Medical teams have begun staging drills to prepare for a possible rescue as worries mounted about how the boys might be pulled out if and when they are found.
Ambulances and helicopters were on standby for the drills at the bustling rescue site in Mae Sai, not far from the border with Myanmar.
The evacuation drill was necessary to ensure a fast response if and when the missing 13 are found, said Mr Narongsak.
“Space food, which is very filling thanks to its high protein content, has been prepared. Life-saving medical tents were installed outside the cave and doctors with diving skills stand ready to take care of the victims in case they cannot be taken out of the cave immediately,” he said.
Thirteen teams are on standby, one for each person, and Chiang Rai Hospital has also been alerted to stand ready for the arrival by air of the teens if a rescue takes place.
As the search entered its seventh day, attention turned to the team’s chances of survival inside a cave with little or no food and light.
The boys likely have access to fresh water — either dripping in though rocks or rushing in through the entrance — but experts warned that runoff water from nearby farms could carry dangerous chemicals or bacteria.
“If they drink the water in the caves and it makes them sick it could hasten the problem that they’re in, but if they don’t drink it then they’re also in trouble,” Anmar Mirza, coordinator of the US National Cave Rescue Commission, told AFP.
But even without food, he said young, athletic boys could “easily live for a month or a month and a half” but the main challenge now would be mental resolve.
“The biggest issue that they’re facing right now if they’re alive is psychological because they don’t know at what point they might get rescued,” Mr Mirza said. (Story continues below)
A Navy Seal diver wades through floodwater inside the Tham Luang cave complex on Saturday morning. (Photo from @ThaiSEAL Facebook page)
While Navy Seal divers hope to get closer to Pattaya Beach, other teams have been trekking into the thick jungle above the cave looking for new openings that might lead to the trapped boys.
They found one “promising” entrance on Friday that led to a muddy chamber 40 metres down, said Mr Narongsak.
However, there was still no indication it was linked to the main cave complex.
“We have been rotating our staff into the chimney since yesterday. They are inside are still searching and we are waiting for their findings,” Surachai Thathes, chief of the national parks rescue team for the northern region, told AFP.
Teams of foreign experts, including 30 US military personnel and British cave specialists, have descended on the remote mountainous site to join some 1,000 Thai rescuers. Australian, Chinese and Japanese experts have also joined the efforts.

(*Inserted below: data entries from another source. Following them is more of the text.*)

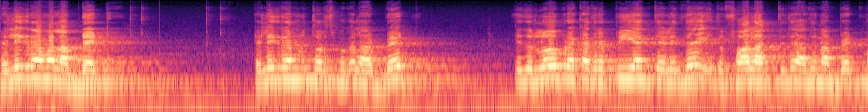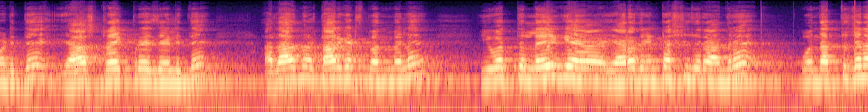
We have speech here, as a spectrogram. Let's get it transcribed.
ಟೆಲಿಗ್ರಾಮಲ್ಲಿ ಅಪ್ಡೇಟ್ ಟೆಲಿಗ್ರಾಮ್ನ ತೋರಿಸ್ಬೇಕಲ್ಲ ಅಪ್ಡೇಟ್ ಇದು ಲೋ ಬ್ರೇಕ್ ಆದರೆ ಪಿ ಅಂತ ಹೇಳಿದ್ದೆ, ಇದು ಫಾಲ್ ಆಗ್ತಿದೆ, ಅದನ್ನು ಅಪ್ಡೇಟ್ ಮಾಡಿದ್ದೆ, ಯಾವ ಸ್ಟ್ರೈಕ್ ಪ್ರೈಸ್ ಹೇಳಿದ್ದೆ, ಅದಾದಮೇಲೆ ಟಾರ್ಗೆಟ್ಸ್ ಬಂದಮೇಲೆ ಇವತ್ತು ಲೈವ್ಗೆ ಯಾರಾದರೂ ಇಂಟ್ರೆಸ್ಟ್ ಇದ್ದೀರಾ ಅಂದರೆ ಒಂದು ಹತ್ತು ಜನ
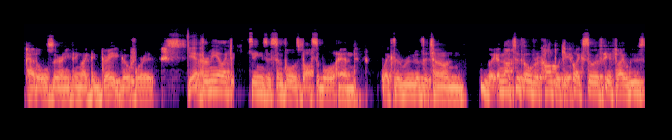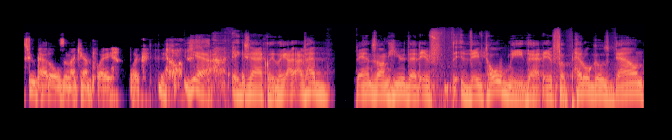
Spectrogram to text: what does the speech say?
pedals or anything like that. Great, go for it. yeah. But for me, I like to keep things as simple as possible and like the root of the tone, like not to overcomplicate. Like, so if, if I lose two pedals and I can't play, like, you know, Yeah, exactly. Like I, I've had bands on here that if they've told me that if a pedal goes down,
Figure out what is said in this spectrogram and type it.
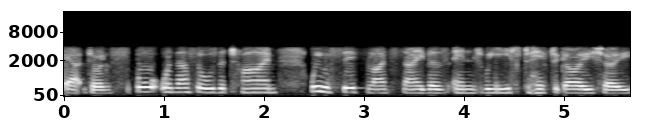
out doing sport with us all the time. We were surf lifesavers, and we used to have to go to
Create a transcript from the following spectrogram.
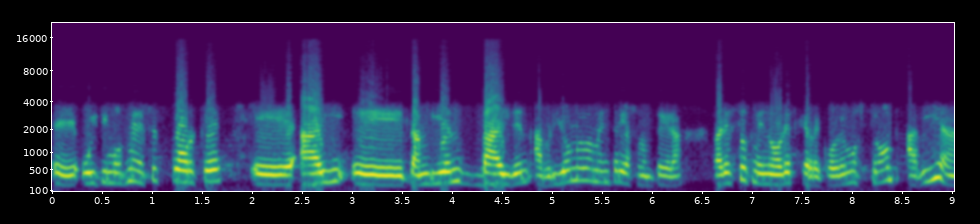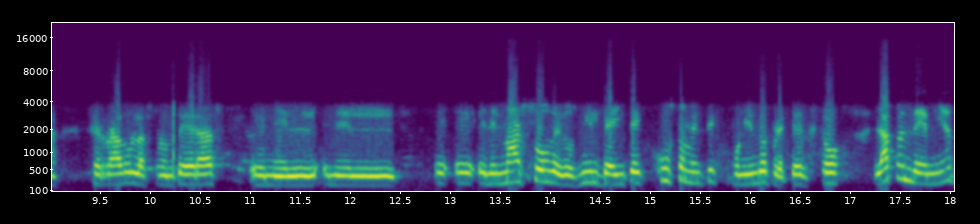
eh, últimos meses porque eh, hay eh, también Biden abrió nuevamente la frontera para estos menores que recordemos Trump había cerrado las fronteras en el en el en el marzo de 2020 justamente poniendo de pretexto la pandemia,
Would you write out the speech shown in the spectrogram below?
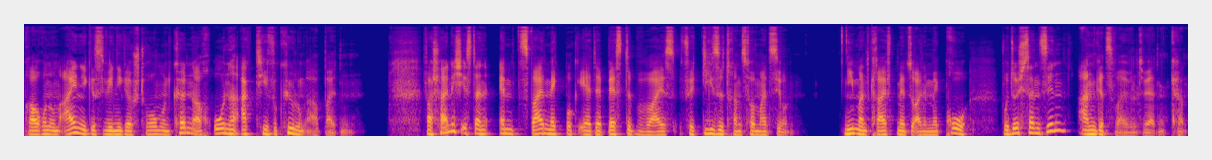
brauchen um einiges weniger Strom und können auch ohne aktive Kühlung arbeiten. Wahrscheinlich ist ein M2 MacBook Air der beste Beweis für diese Transformation. Niemand greift mehr zu einem Mac Pro, wodurch sein Sinn angezweifelt werden kann.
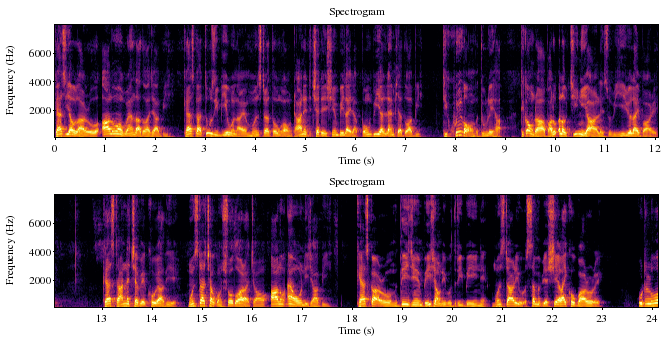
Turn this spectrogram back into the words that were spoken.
gas ရောက်လာတော့အားလုံးကဝမ်းသာသွားကြပြီး gas ကသူ့စီပြေးဝင်လာတဲ့ monster ၃ကောင်ဓာတ်နဲ့တစ်ချက်တည်းရှင်းပေးလိုက်တာဘုံဘီယက်လမ်းဖြတ်သွားပြီးဒီခွေးကောင်ကဘာတူလဲဟာဒီကောင်ဒါကဘာလို့အဲ့လောက်ကြီးနေရတာလဲဆိုပြီးရေရွက်လိုက်ပါတယ် gas ဓာတ်နှစ်ချက်ပဲခုတ်ရသေးတယ် monster 6ကောင်ရှော့သွားတာကြောင့်အားလုံးအံ့ဩနေကြပြီး gas ကတော့မသေးခြင်းဘေးရှောင်နေဖို့သတိပေးရင်းနဲ့ monster တွေကိုအဆက်မပြတ် share လိုက်ခုတ်ပါတော့တယ်ဟို တလောက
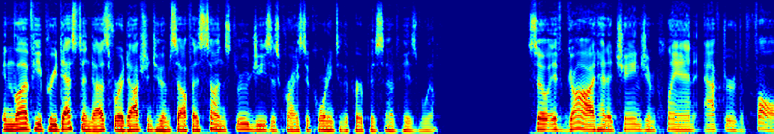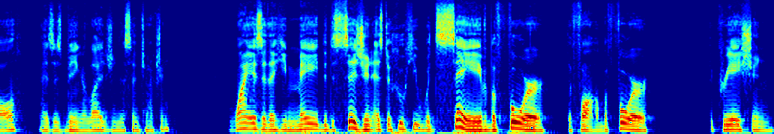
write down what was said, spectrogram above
In love, he predestined us for adoption to himself as sons through Jesus Christ according to the purpose of his will. So if God had a change in plan after the fall, as is being alleged in this objection, why is it that he made the decision as to who he would save before the fall, before the creation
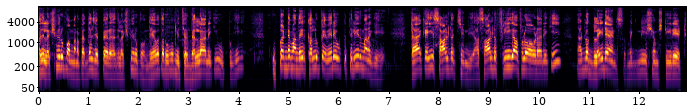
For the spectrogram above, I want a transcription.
అది లక్ష్మీ రూపం మన పెద్దలు చెప్పారు అది లక్ష్మీ రూపం దేవత రూపం ఇచ్చారు బెల్లానికి ఉప్పుకి. ఉప్పు అంటే మన దగ్గర కల్లుప్పే వేరే ఉప్పు తెలియదు మనకి. ప్యాక్ అయ్యి సాల్ట్ వచ్చింది. ఆ సాల్ట్ ఫ్రీగా ఫ్లో అవ్వడానికి దాంట్లో గ్లైడాండ్స్ మెగ్నీషియం స్టీరేట్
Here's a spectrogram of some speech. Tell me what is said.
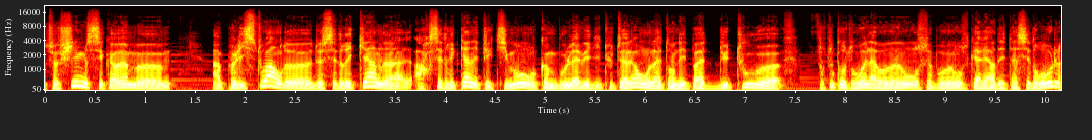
ce film, c'est quand même euh, un peu l'histoire de, de Cédric Kahn. Alors, Cédric Kahn, effectivement, comme vous l'avez dit tout à l'heure, on ne l'attendait pas du tout euh, surtout quand on voit la bande-annonce, la bande-annonce qui a l'air d'être assez drôle.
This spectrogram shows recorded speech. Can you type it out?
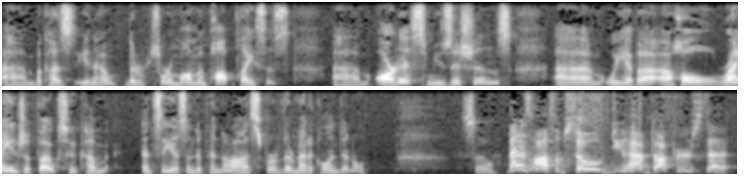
um, because, you know, they're sort of mom and pop places. Um, artists, musicians. Um, we have a, a whole range of folks who come and see us and depend on us for their medical and dental. So That is awesome. So, do you have doctors that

Australia is assisting the Government of Thailand’s efforts to locate a group of 13 people who are missing, believed trapped in a flooded cave system in Chiang Rai. #YourADF, @AusFedPolice and @dfat resources will assist the Royal Thai Army, which is leading the search. pic.twitter.com/totCYiX28N
— Marise Payne (@MarisePayne) June 30, 2018
Worried relatives have been keeping vigil under a makeshift tent where monks are leading prayers.
“I am still hopeful and hope the children will come out safely,” Kampon Paree, 39, an uncle of three of the missing boys, told Reuters.
National park rescuers examine a possible passageway near the Tham Luang complex. (Photo by Saiarung Pinaduang)
Rescuers conduct a survey on foot to find hidden shafts. (Photo by Saiarun Pinaduang)